[Exercise data]
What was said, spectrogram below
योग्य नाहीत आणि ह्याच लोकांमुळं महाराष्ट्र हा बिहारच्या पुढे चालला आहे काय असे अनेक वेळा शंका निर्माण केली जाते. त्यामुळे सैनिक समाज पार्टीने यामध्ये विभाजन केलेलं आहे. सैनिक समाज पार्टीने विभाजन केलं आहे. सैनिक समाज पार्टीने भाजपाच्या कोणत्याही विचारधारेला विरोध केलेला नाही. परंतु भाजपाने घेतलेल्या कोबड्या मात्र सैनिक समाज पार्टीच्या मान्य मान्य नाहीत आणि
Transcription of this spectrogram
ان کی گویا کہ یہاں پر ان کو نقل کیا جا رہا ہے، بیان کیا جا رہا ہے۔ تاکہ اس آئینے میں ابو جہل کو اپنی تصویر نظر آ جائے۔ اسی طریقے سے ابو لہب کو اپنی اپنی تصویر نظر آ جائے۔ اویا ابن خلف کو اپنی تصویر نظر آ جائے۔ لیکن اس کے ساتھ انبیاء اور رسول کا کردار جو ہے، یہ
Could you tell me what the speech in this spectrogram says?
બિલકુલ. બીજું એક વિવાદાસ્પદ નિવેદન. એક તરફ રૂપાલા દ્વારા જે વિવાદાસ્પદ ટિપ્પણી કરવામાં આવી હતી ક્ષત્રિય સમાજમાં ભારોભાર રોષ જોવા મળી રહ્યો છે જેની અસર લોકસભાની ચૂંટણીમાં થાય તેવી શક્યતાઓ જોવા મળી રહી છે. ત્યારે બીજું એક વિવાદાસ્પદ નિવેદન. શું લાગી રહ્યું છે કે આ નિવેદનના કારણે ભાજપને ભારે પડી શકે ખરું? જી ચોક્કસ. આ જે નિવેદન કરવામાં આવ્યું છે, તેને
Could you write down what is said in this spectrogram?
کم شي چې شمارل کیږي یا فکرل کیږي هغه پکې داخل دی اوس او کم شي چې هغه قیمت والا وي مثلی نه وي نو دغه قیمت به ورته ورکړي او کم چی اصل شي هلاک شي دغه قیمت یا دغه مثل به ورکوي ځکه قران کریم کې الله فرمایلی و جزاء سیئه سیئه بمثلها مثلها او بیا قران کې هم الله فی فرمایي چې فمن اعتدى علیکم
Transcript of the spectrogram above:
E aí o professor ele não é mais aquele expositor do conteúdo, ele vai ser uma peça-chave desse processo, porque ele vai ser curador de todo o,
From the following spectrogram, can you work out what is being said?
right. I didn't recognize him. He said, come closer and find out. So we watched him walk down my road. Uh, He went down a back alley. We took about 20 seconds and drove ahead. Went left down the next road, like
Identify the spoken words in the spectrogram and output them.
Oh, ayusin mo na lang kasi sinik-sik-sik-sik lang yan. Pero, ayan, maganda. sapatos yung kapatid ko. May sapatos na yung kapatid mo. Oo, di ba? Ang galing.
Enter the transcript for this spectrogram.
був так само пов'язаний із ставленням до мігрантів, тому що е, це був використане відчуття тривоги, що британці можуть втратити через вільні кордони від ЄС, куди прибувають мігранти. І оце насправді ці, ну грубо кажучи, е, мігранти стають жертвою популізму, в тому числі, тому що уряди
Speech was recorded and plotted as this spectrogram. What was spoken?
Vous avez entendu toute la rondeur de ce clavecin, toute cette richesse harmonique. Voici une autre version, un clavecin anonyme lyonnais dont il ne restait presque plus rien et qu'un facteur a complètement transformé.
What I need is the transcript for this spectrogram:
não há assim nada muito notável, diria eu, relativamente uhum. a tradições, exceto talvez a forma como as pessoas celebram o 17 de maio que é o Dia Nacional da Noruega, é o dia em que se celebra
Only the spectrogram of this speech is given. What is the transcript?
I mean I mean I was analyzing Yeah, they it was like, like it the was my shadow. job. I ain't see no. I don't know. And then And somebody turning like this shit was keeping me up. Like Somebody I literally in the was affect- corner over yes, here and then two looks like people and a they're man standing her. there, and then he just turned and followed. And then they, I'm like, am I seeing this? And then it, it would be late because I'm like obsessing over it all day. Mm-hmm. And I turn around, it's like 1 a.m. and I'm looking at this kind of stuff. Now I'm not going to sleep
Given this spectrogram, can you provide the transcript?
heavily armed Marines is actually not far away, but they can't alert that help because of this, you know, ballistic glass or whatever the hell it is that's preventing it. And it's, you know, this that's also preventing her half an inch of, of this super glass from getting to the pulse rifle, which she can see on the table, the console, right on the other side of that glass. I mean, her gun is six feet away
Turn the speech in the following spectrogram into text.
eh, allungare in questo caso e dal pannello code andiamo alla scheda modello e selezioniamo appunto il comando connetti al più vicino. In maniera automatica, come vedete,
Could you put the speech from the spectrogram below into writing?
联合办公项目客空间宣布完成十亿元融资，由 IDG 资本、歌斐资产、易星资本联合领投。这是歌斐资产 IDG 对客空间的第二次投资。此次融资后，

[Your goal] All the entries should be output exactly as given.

[Exercise output]
What was said, spectrogram below
योग्य नाहीत आणि ह्याच लोकांमुळं महाराष्ट्र हा बिहारच्या पुढे चालला आहे काय असे अनेक वेळा शंका निर्माण केली जाते. त्यामुळे सैनिक समाज पार्टीने यामध्ये विभाजन केलेलं आहे. सैनिक समाज पार्टीने विभाजन केलं आहे. सैनिक समाज पार्टीने भाजपाच्या कोणत्याही विचारधारेला विरोध केलेला नाही. परंतु भाजपाने घेतलेल्या कोबड्या मात्र सैनिक समाज पार्टीच्या मान्य मान्य नाहीत आणि
Transcription of this spectrogram
ان کی گویا کہ یہاں پر ان کو نقل کیا جا رہا ہے، بیان کیا جا رہا ہے۔ تاکہ اس آئینے میں ابو جہل کو اپنی تصویر نظر آ جائے۔ اسی طریقے سے ابو لہب کو اپنی اپنی تصویر نظر آ جائے۔ اویا ابن خلف کو اپنی تصویر نظر آ جائے۔ لیکن اس کے ساتھ انبیاء اور رسول کا کردار جو ہے، یہ
Could you tell me what the speech in this spectrogram says?
બિલકુલ. બીજું એક વિવાદાસ્પદ નિવેદન. એક તરફ રૂપાલા દ્વારા જે વિવાદાસ્પદ ટિપ્પણી કરવામાં આવી હતી ક્ષત્રિય સમાજમાં ભારોભાર રોષ જોવા મળી રહ્યો છે જેની અસર લોકસભાની ચૂંટણીમાં થાય તેવી શક્યતાઓ જોવા મળી રહી છે. ત્યારે બીજું એક વિવાદાસ્પદ નિવેદન. શું લાગી રહ્યું છે કે આ નિવેદનના કારણે ભાજપને ભારે પડી શકે ખરું? જી ચોક્કસ. આ જે નિવેદન કરવામાં આવ્યું છે, તેને
Could you write down what is said in this spectrogram?
کم شي چې شمارل کیږي یا فکرل کیږي هغه پکې داخل دی اوس او کم شي چې هغه قیمت والا وي مثلی نه وي نو دغه قیمت به ورته ورکړي او کم چی اصل شي هلاک شي دغه قیمت یا دغه مثل به ورکوي ځکه قران کریم کې الله فرمایلی و جزاء سیئه سیئه بمثلها مثلها او بیا قران کې هم الله فی فرمایي چې فمن اعتدى علیکم
Transcript of the spectrogram above:
E aí o professor ele não é mais aquele expositor do conteúdo, ele vai ser uma peça-chave desse processo, porque ele vai ser curador de todo o,
From the following spectrogram, can you work out what is being said?
right. I didn't recognize him. He said, come closer and find out. So we watched him walk down my road. Uh, He went down a back alley. We took about 20 seconds and drove ahead. Went left down the next road, like
Identify the spoken words in the spectrogram and output them.
Oh, ayusin mo na lang kasi sinik-sik-sik-sik lang yan. Pero, ayan, maganda. sapatos yung kapatid ko. May sapatos na yung kapatid mo. Oo, di ba? Ang galing.
Enter the transcript for this spectrogram.
був так само пов'язаний із ставленням до мігрантів, тому що е, це був використане відчуття тривоги, що британці можуть втратити через вільні кордони від ЄС, куди прибувають мігранти. І оце насправді ці, ну грубо кажучи, е, мігранти стають жертвою популізму, в тому числі, тому що уряди
Speech was recorded and plotted as this spectrogram. What was spoken?
Vous avez entendu toute la rondeur de ce clavecin, toute cette richesse harmonique. Voici une autre version, un clavecin anonyme lyonnais dont il ne restait presque plus rien et qu'un facteur a complètement transformé.
What I need is the transcript for this spectrogram:
não há assim nada muito notável, diria eu, relativamente uhum. a tradições, exceto talvez a forma como as pessoas celebram o 17 de maio que é o Dia Nacional da Noruega, é o dia em que se celebra
Only the spectrogram of this speech is given. What is the transcript?
I mean I mean I was analyzing Yeah, they it was like, like it the was my shadow. job. I ain't see no. I don't know. And then And somebody turning like this shit was keeping me up. Like Somebody I literally in the was affect- corner over yes, here and then two looks like people and a they're man standing her. there, and then he just turned and followed. And then they, I'm like, am I seeing this? And then it, it would be late because I'm like obsessing over it all day. Mm-hmm. And I turn around, it's like 1 a.m. and I'm looking at this kind of stuff. Now I'm not going to sleep
Given this spectrogram, can you provide the transcript?
heavily armed Marines is actually not far away, but they can't alert that help because of this, you know, ballistic glass or whatever the hell it is that's preventing it. And it's, you know, this that's also preventing her half an inch of, of this super glass from getting to the pulse rifle, which she can see on the table, the console, right on the other side of that glass. I mean, her gun is six feet away
Turn the speech in the following spectrogram into text.
eh, allungare in questo caso e dal pannello code andiamo alla scheda modello e selezioniamo appunto il comando connetti al più vicino. In maniera automatica, come vedete,
Could you put the speech from the spectrogram below into writing?
联合办公项目客空间宣布完成十亿元融资，由 IDG 资本、歌斐资产、易星资本联合领投。这是歌斐资产 IDG 对客空间的第二次投资。此次融资后，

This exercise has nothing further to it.